Opening a restaurant, and then achieving and maintaining profitability, isn’t easy. In fact, there’s a veritable cottage industry of television shows dedicated to the cutthroat nature of the business. Gordon Ramsay isn’t very forgiving, and diners who spend their hard-earned money can be just as demanding.
Offering a quality product is the most obvious goal that restaurants strive to achieve, but with 80 percent of restaurants risking failure in the first five years, success hinges on more than just food. A passion for culinary arts is rarely enough to compensate for a lack of business skills.
A wealth of other variables every day decide who stays open and who ends up closing their doors.
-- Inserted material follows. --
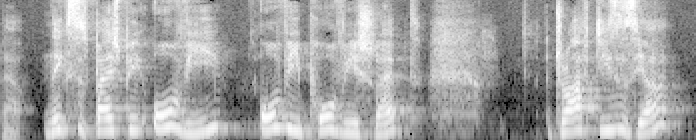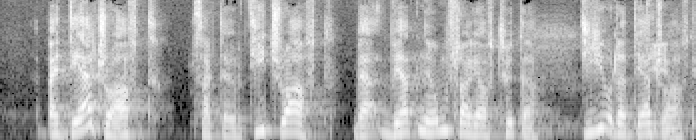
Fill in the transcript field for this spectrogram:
ja. Nächstes Beispiel, Ovi, Ovi Povi schreibt, Draft dieses Jahr, bei der Draft, sagt er, die Draft. Wir, wir hatten eine Umfrage auf Twitter. Die oder der Draft?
Surprisingly, security and speed of payment transactions are two factors that have been proven to be important to many customers.
A recent survey by TSYS, a global payments company that serves nearly 800,000 merchants across the U.S., found security to be the most important payment consideration for 61 percent of customers paying at a restaurant, while 32 percent of those surveyed found speed of transaction to be the most desirable attribute.
That’s 93 percent of potential restaurant patrons who value either the security or speed of their payment transaction.
Pay-at-the-table technology in restaurants offers a solution for both types of people. The same TSYS survey found a strong majority of frequent diners – 79 percent – would prefer all restaurants offer a pay-at-the-table option.
This figure wouldn’t surprise Europeans since it’s a standard way to pay there, and has been for some time.
While pay-at-the-table may require a slightly higher upfront investment, the potential upside is significant. Enterprising restauranteurs should consider adopting pay-at-the-table for myriad reasons, but let’s focus on three of the biggest: safety, convenience and customer satisfaction.
A large majority of those surveyed saw security as an important factor. It makes sense if you consider the process of paying for a tab at most American eateries: After bringing the check, the waiter leaves the table with the customer’s credit card, disappearing from sight for several minutes with a customer’s valuable financial information. Although this is the standard practice, the feeling can be disconcerting for some restaurant patrons, especially if it takes a while.
Even if the food was fantastic, long waits while the waiter disappears with the credit or debit card can mean lower tips and negative Yelp or other online reviews.
For restaurant owners, this process represents real risk. Even the best restaurant staff will have the occasional outlier, and giving him or her ample opportunity to steal financial information is bound to backfire at some point. According to TSYS’s survey, 41 percent of frequent diners would not return to a restaurant if their personal information was breached at that establishment.
With pay-at-the-table technology, the server simply brings a device directly to the table, where the entire transaction is then completed. Temptation to steal customer information averted.
Adding pay-at-the-table technology to a restaurant increases convenience not just from the customers’ perspective, but from the business owners’ as well.
When opening a restaurant, many entrepreneurs spring for the cheapest payments system to manage initial costs, but using bare-bones technology provides little scalability for growth opportunities.
For example, many restaurants host festivals or tastings to augment their business – especially in the summer. Payment systems that can work both in-house, as well as remotely help make these types of events seamless for the restaurant and the customer. Launching a food truck is easy when you already have a system that supports mobile payments.
When evaluating a payments system, select one that can grow with the business and offer new payments options. Take TSYS’s Vital POS system, for example.An entrepreneur who starts by selling food at a local farmer’s market and accepting payment through a mobile phone could easily scale up to countertop payment terminals as he or she expand to a brick-and-mortar location. This transition is easy because Vital products are all built on the same back office software.
Providing this new technology opens the door to increased customer satisfaction – pleasing those 79 percent of frequent diners that prefer pay-at-the-table.
After all, customer expectations are changing: as technologies evolve, they expect a seamless experience. Having your staff running from the table to a register in a back room, and then back to the table, is not as efficient as it could be. Customers are beginning to notice – and expect more than the traditional point-of-sale setup.
Savvy restaurant owners who choose the newest technology over the old will be seen as innovative. It’s a value add that can be passed on to the customer. Restaurants looking to attract younger diners should be especially interested in a pay-at-the-table solution. If offered the opportunity to pay at the table, 72 percent of Millennials said they’d prefer this option (not to mention 69 percent of Gen X/Y and 66 percent of Boomers).
It hasn’t quite caught on yet, but expect the trend to grow in 2019 and beyond.
A Seamless Experience
Factors driving this conversion will be a combination of security, convenience and the push to achieve better customer satisfaction. As more restaurants recognize the need to be proactive in preventing fraud, they will begin to see the upside of investing in better technology.
Minding every detail when operating a restaurant means taking a closer look at payments technology and how it affects the overall customer experience. The food will always be important, but how it’s paid for matters to people, too.